RECORDS FOR PROCESSING -
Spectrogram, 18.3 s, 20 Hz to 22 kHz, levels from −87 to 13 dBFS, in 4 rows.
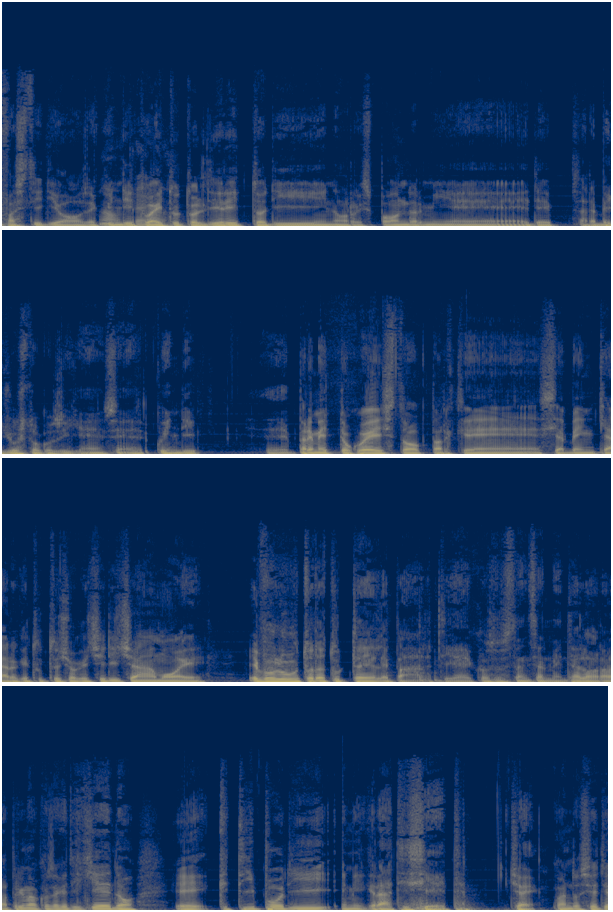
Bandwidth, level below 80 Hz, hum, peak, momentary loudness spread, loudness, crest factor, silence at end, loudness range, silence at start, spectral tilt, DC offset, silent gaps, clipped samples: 12 kHz; -32 dBFS; none; -10 dBFS; 8 LU; -24 LUFS; 14 dB; 0 s; 3 LU; 0 s; -8 dB/octave; under 0.1%; none; under 0.1%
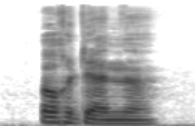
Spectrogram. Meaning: plural of organe
- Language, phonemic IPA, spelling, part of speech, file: French, /ɔʁ.ɡan/, organes, noun, LL-Q150 (fra)-organes.wav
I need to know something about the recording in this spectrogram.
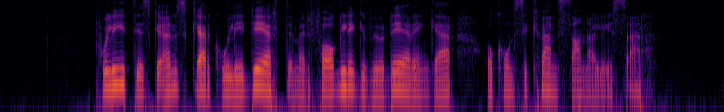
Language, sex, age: Norwegian, female, 49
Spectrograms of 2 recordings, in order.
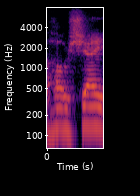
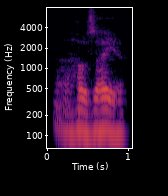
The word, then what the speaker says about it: Hosea: here to Hosea uh Jose is what some people pronounce it but it's actually Hosea and you can see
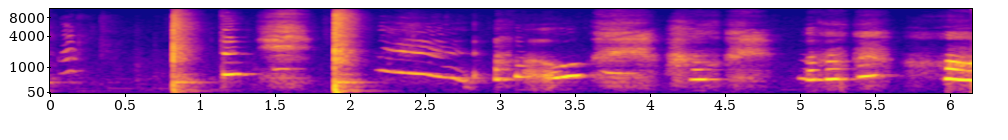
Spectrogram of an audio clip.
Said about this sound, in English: Oh, you're slapping me so hard.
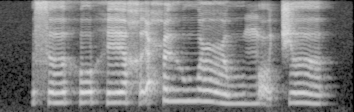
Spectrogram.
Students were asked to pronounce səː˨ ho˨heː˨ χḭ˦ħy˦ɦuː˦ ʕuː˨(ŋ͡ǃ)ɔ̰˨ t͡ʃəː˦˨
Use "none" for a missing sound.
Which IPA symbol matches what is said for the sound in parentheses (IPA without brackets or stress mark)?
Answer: ŋ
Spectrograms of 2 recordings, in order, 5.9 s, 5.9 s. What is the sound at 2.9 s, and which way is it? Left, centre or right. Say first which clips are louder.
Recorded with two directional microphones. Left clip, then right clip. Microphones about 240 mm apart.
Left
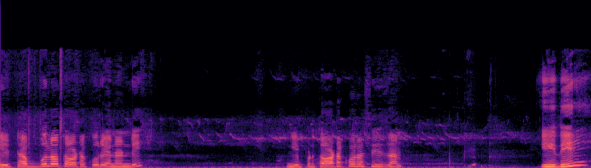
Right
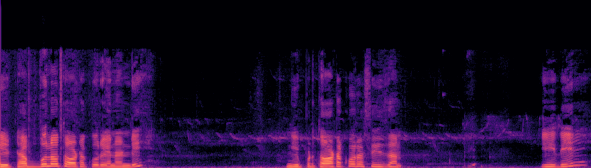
Speech: right 6 dB; right.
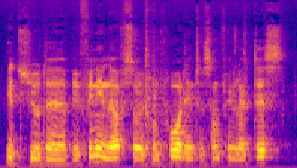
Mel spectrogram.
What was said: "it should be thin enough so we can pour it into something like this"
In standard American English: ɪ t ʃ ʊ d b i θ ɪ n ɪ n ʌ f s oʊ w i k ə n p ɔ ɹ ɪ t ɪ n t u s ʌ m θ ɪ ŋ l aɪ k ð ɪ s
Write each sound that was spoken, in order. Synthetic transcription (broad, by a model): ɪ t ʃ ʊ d b i f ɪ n ɪ n ʌ f s oʊ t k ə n f ɔ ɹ ɪ t ɪ n t u s ʌ m θ ɪ ŋ l aɪ k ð ɪ s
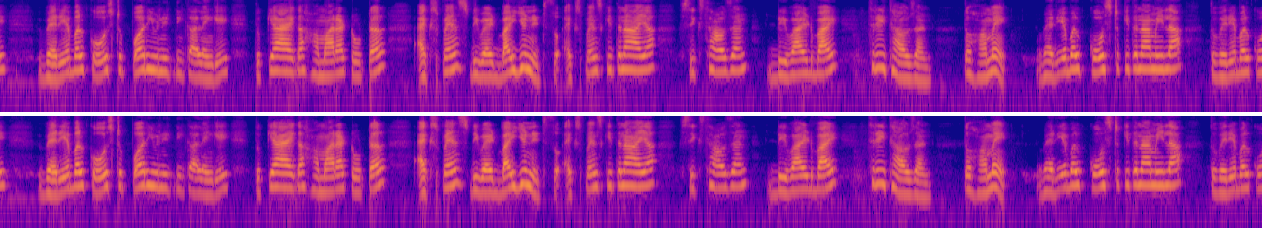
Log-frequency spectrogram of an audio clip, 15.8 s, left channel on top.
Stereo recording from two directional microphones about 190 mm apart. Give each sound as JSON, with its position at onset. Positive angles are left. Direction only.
{"t": 0.5, "sound": "speech", "side_deg": 25}
{"t": 8.6, "sound": "a woman's voice", "side_deg": 35}
{"t": 9.7, "sound": "speech", "side_deg": 25}
{"t": 13.1, "sound": "speech", "side_deg": 40}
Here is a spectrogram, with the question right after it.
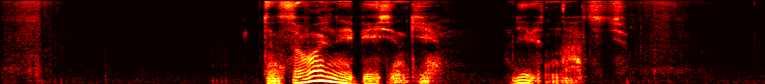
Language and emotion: Russian, sad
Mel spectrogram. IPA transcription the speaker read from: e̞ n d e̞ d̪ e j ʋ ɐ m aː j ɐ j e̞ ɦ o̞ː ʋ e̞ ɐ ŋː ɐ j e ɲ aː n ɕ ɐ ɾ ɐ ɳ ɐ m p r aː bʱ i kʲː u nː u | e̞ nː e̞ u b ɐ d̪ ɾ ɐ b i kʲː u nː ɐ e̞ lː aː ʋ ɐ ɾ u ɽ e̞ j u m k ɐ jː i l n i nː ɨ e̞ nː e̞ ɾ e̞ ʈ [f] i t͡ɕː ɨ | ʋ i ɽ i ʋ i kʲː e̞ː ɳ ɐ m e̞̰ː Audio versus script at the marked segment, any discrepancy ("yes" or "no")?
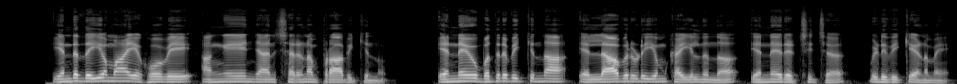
yes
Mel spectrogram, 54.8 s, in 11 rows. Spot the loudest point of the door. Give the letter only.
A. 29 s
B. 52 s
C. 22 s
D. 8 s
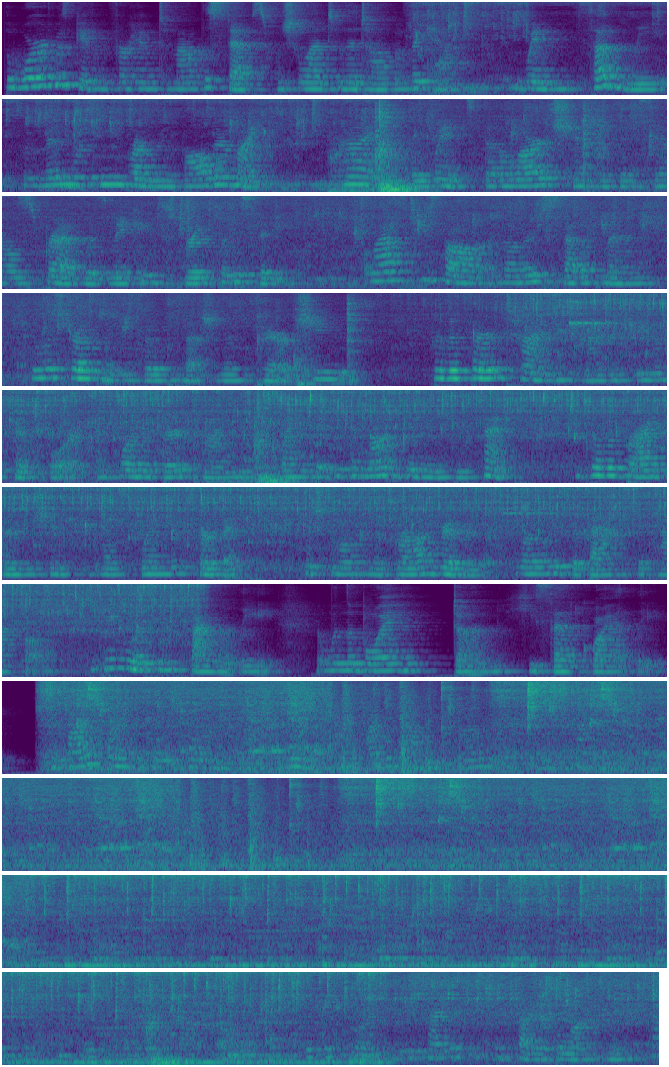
D.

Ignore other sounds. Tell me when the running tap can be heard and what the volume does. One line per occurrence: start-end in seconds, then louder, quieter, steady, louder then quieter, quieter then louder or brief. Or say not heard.
3.0-31.5 louder
35.1-54.7 steady.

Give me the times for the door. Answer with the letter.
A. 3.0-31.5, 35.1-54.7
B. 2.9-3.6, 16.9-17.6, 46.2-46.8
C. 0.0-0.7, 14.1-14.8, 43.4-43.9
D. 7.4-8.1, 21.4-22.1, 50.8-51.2
D.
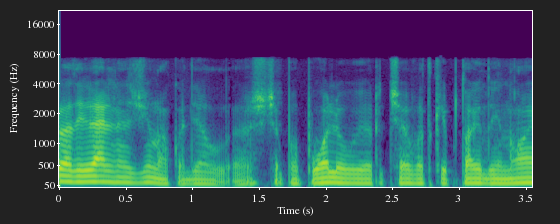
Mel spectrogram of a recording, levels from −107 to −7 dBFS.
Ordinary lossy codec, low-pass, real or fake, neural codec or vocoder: AAC, 48 kbps; 7.2 kHz; real; none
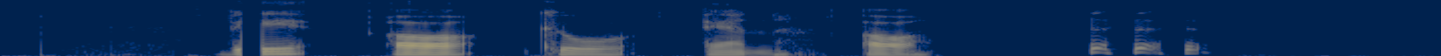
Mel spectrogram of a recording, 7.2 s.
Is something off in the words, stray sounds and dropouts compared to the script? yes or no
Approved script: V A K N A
yes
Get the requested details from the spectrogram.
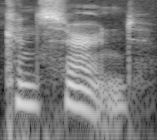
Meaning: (adjective) 1. Showing concern 2. Involved or responsible; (verb) simple past and past participle of concern
- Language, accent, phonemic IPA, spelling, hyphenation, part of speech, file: English, US, /kənˈsɝnd/, concerned, con‧cerned, adjective / verb, En-us-concerned.ogg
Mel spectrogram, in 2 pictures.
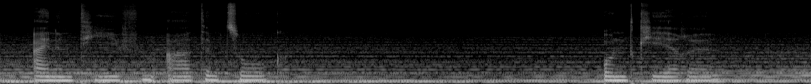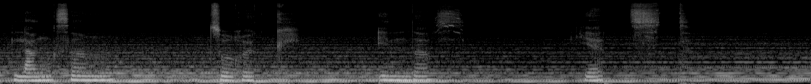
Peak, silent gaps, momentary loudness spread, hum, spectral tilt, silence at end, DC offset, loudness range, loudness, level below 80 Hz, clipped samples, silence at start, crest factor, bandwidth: -10 dBFS; none; 12 LU; none; -7.5 dB/octave; 0 s; under 0.1%; 7 LU; -27 LUFS; -54 dBFS; under 0.1%; 0 s; 16 dB; 18.5 kHz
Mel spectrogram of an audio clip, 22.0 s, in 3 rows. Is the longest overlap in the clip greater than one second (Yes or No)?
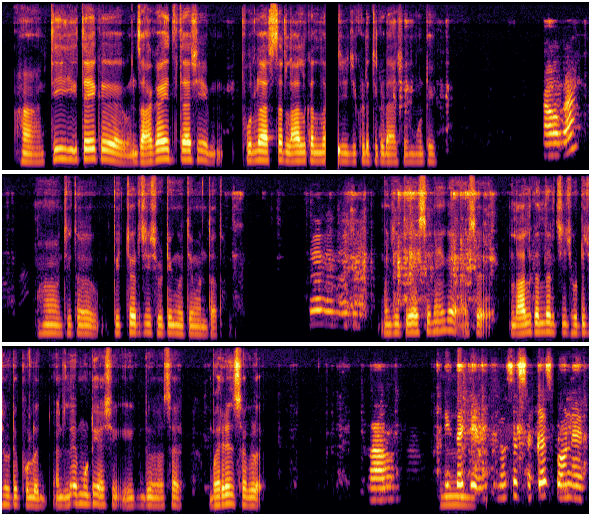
No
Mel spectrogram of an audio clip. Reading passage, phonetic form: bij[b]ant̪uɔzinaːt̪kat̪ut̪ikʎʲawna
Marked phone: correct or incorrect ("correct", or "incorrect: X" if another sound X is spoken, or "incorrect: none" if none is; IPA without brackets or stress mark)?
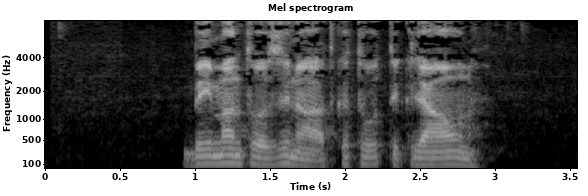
incorrect: m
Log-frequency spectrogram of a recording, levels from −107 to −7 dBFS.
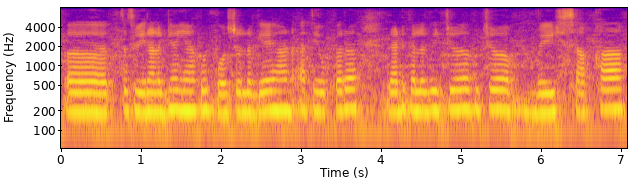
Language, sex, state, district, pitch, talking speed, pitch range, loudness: Punjabi, female, Punjab, Fazilka, 200 Hz, 145 wpm, 190-210 Hz, -15 LUFS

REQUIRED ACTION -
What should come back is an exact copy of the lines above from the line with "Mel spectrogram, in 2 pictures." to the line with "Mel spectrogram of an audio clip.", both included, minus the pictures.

ANSWER TO THIS TASK -
Mel spectrogram, in 2 pictures.
Peak, silent gaps, momentary loudness spread, hum, spectral tilt, silence at end, DC offset, loudness range, loudness, level below 80 Hz, clipped samples, silence at start, crest factor, bandwidth: -10 dBFS; none; 12 LU; none; -7.5 dB/octave; 0 s; under 0.1%; 7 LU; -27 LUFS; -54 dBFS; under 0.1%; 0 s; 16 dB; 18.5 kHz
Mel spectrogram of an audio clip, 22.0 s, in 3 rows. Is the longest overlap in the clip greater than one second (Yes or No)?
No
Mel spectrogram of an audio clip. Reading passage, phonetic form: bij[b]ant̪uɔzinaːt̪kat̪ut̪ikʎʲawna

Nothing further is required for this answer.